It waited in that emptiness. It experienced being a whole. It felt the sunlight on its surface. It felt the coolness of its cage. It felt the vibration of something new? A new creature jumped in. It kicked its legs and propelled itself through the being. The being that was the water did not consume it, but became it nonetheless. Out of itself it created more of this new creature, and with it’s newfound legs it left itself. Time passed. It journeyed outside of its cage and experienced the world. It saw that its cage was so much smaller than it felt. There were bigger places and bigger creatures too. It wanted to be all of those. While part of its splitscreen consciousness explored new things, the rest of it probed at its cage. Eventually finding that it wasn’t a cage, it was just another boundary to be overcome. It seeped through the walls and became one with the ground. It fed itself to the vegetation nearby and became those too. Powered by the visions of its other self, it crafted what was once this small body of water into a humid biome of being. It created life like the other had seen, small flying creatures to stock the trees it had become. Buzzing creatures that skimmed its own surface and fed the jumping bits of itself. It became it own cycle of life slowly creeping outward.
In time, the frog returned to itself. Their split memories became one. It experienced jealousy against itself from both sides simultaneously. The frog was jealous of how the swamp had expanded and the swamp was jealous of how the frog had seen and done so much in its time away. The end result was the same for both now one, they needed more. They needed more expansion through the land and waters. They needed more of this world to be theirs. They needed a larger form to compete with those on the outside.

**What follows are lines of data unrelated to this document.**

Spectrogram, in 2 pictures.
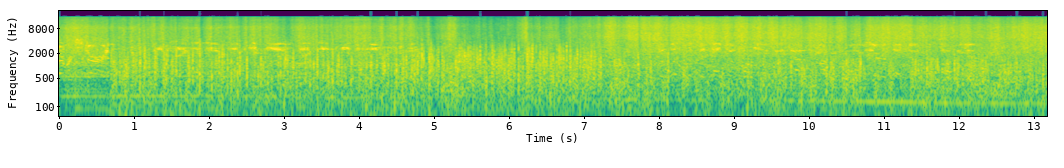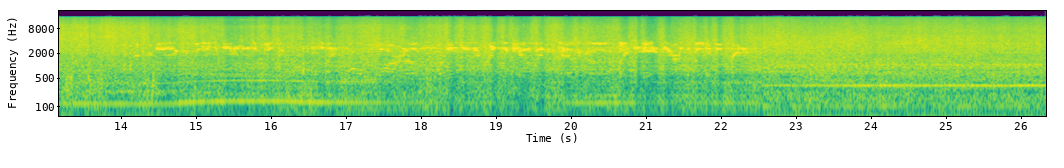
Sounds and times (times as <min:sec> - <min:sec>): Speech: 0:00.0 - 0:04.9, 0:08.0 - 0:12.4, 0:14.0 - 0:22.5
Sailboat, sailing ship: 0:00.0 - 0:26.3.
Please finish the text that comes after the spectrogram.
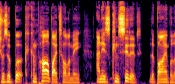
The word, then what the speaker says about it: Ptolemy: His name was Ptolemy, spelt with a P. Like pterodactyl. I learned that this week. That's quite clever, and I don't think you've realised that. Yeah, Ptolemy, like pterodactyl.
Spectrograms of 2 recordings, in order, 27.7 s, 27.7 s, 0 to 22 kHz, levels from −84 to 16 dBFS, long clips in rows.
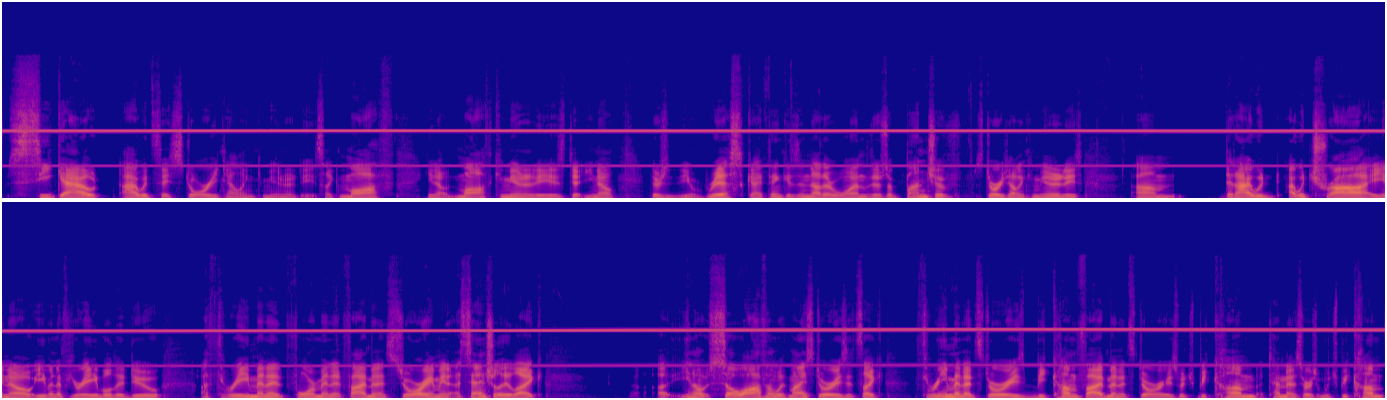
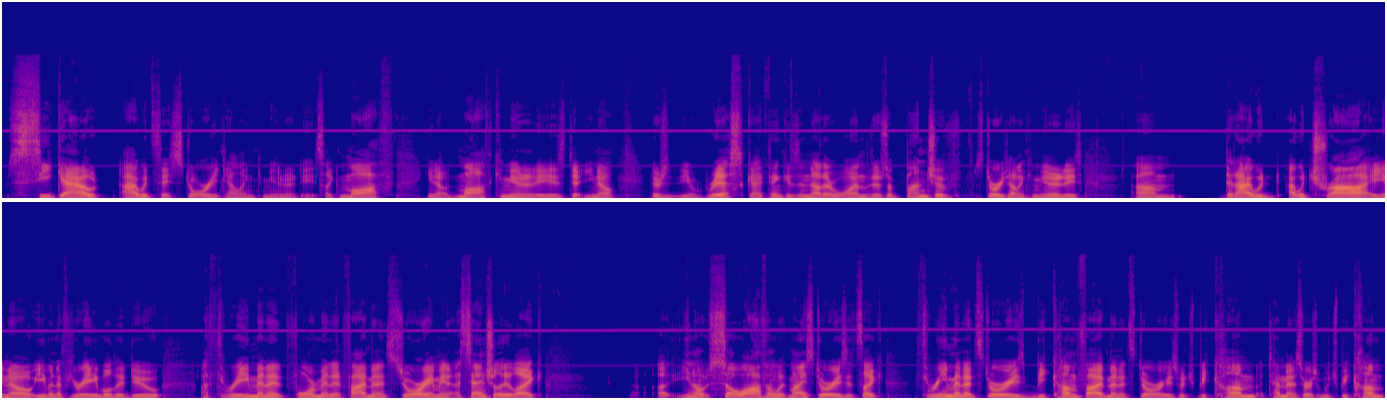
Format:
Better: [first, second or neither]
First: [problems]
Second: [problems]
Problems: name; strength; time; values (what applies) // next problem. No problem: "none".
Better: second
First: high-pitched whine; loud; throughout; 7.5 kHz, 6 dB below the speech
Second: high-pitched whine; faint; throughout; 7.5 kHz, 30 dB below the speech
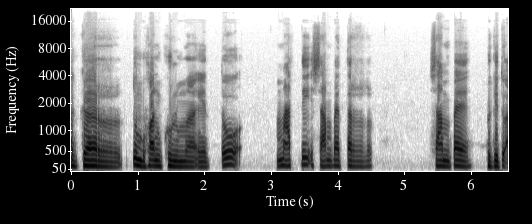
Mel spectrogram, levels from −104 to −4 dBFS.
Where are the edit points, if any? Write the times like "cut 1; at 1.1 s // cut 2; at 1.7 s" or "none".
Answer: none

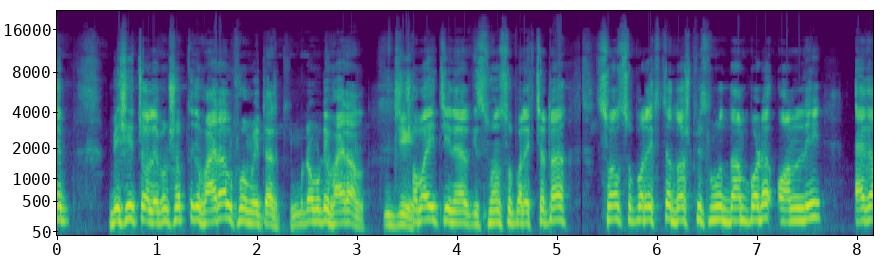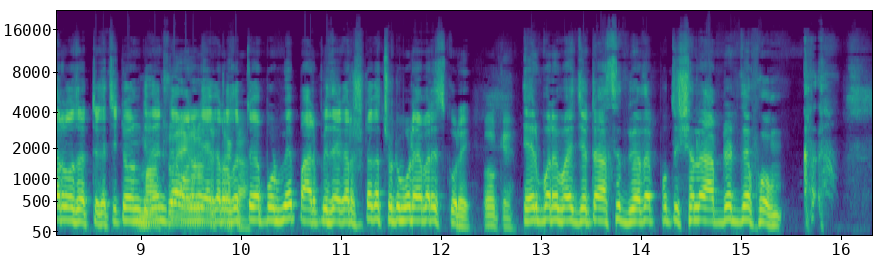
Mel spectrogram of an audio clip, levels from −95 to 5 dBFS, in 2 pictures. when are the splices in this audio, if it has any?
none

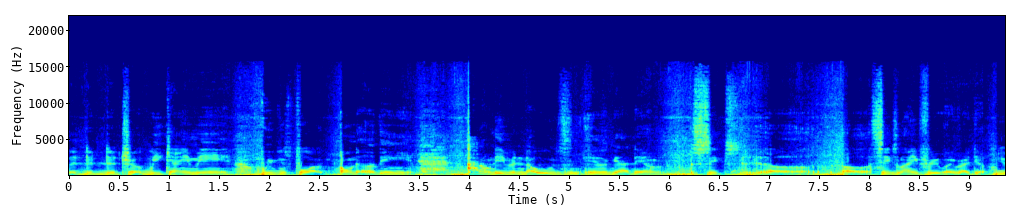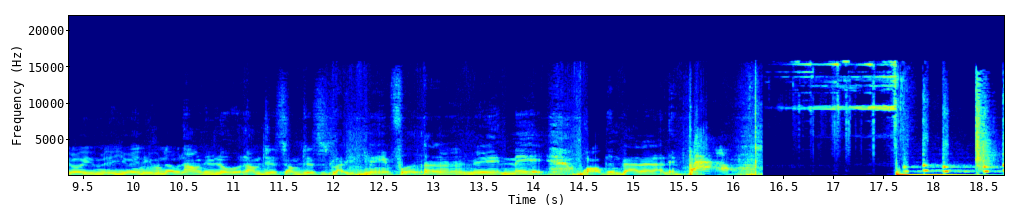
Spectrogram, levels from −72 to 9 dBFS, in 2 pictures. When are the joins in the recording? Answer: cut 1; at 16.3 s

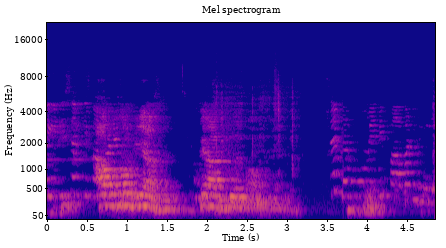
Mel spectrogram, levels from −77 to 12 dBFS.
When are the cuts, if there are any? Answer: cut 1; at 3.6 s

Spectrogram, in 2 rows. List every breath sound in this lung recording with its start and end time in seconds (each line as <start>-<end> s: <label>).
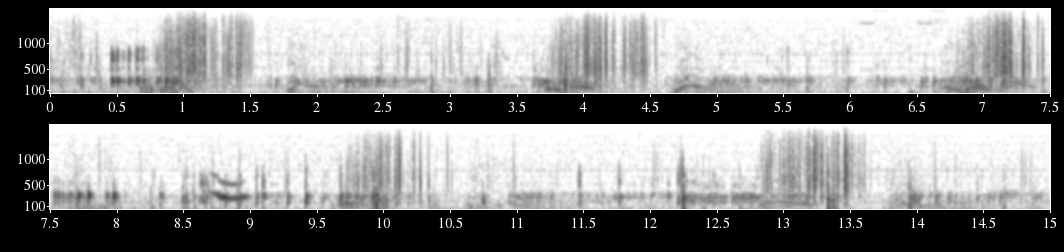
0.76-1.54 s: inhalation
3.74-4.52 s: inhalation
6.77-7.55 s: inhalation
8.63-9.03 s: wheeze
9.68-10.46 s: inhalation
12.88-13.66 s: inhalation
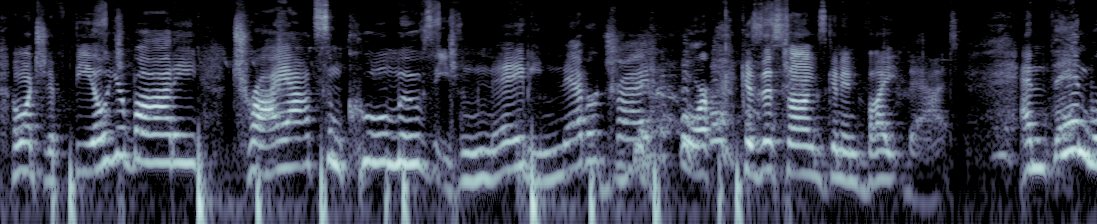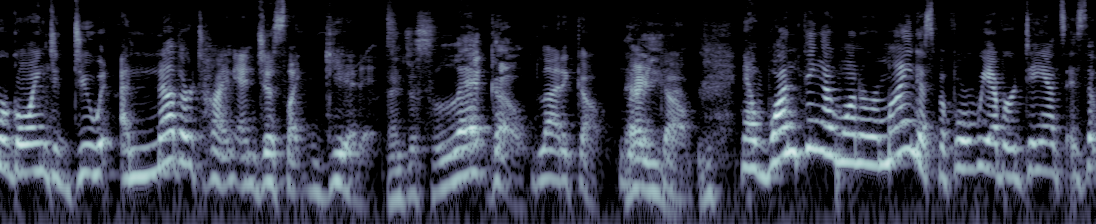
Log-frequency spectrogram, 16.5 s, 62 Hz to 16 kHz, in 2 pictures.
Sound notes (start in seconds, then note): 4.6 Chaz laughs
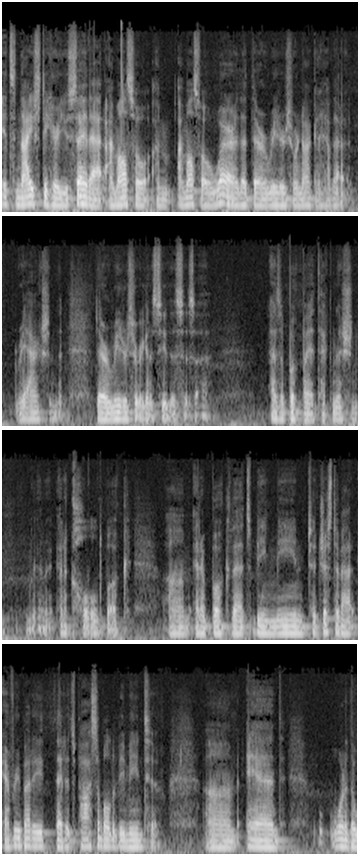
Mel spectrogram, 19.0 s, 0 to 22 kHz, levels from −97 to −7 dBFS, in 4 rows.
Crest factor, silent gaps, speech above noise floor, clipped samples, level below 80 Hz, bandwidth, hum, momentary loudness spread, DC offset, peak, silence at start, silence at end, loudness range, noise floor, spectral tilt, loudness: 22 dB; none; 24 dB; under 0.1%; -44 dBFS; 15 kHz; none; 15 LU; under 0.1%; -4 dBFS; 0 s; 0 s; 8 LU; -48 dBFS; -6 dB/octave; -25 LUFS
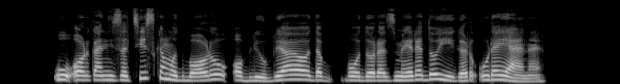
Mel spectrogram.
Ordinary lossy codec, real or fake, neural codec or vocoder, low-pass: MP3, 64 kbps; real; none; 14.4 kHz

The swamp sits as silent as a swamp can sit. It bubbles and gurgles. The insects nearby never cease their cries. Bird in the trees sound with regular irregularity. How much of the biome is this one being? How much is separate but still apart of it. How much is completely foreign, not yet assimilated. Perhaps even the being doesn’t know at this point. A frog jumps out from the murky water and onto the land. A second follows. Soon, too many bound from the swamp. They converge on a planned spot near a fallen tree. They pile on one another and writhe and croak as more and more join the fray. The shape of a human body starts to emerge. The frogs begin to melt into one another. Their dividing lines divide them no longer until eventually they are all one again. A new one. A one seen before on its long frog journey about in the world. Now, it pushes itself off the ground with its newly created limbs. It stumbles. It didn’t absorb one of this kind, it only recreated this body from its own memories, so the control isn’t what it could be. It pushes up again and stands for a second before losing balance and falling. It picks itself off the ground and braces against the fallen tree. It tries to take a step and starts to stumble, but instead catches itself by forming a new leg underneath it. It does this for some distance before it fully falls again. Instead of picking itself up from the ground, frogs leap upward from the fallen body forming a new torso and head as they re-merge into themselves in the air. It continues in this way for some time, before it actually starts to get the hang of this walking thing. It would be even more time before it would look like it knew how to walk to others, but no amount of perfection in the walk would disguise its true nature from the humans it would soon meet. They were more concerned with the looks of the being and they would scream before it silenced them and absorbed them and only then did it learn how it would fit in with them—by sticking to the shadows.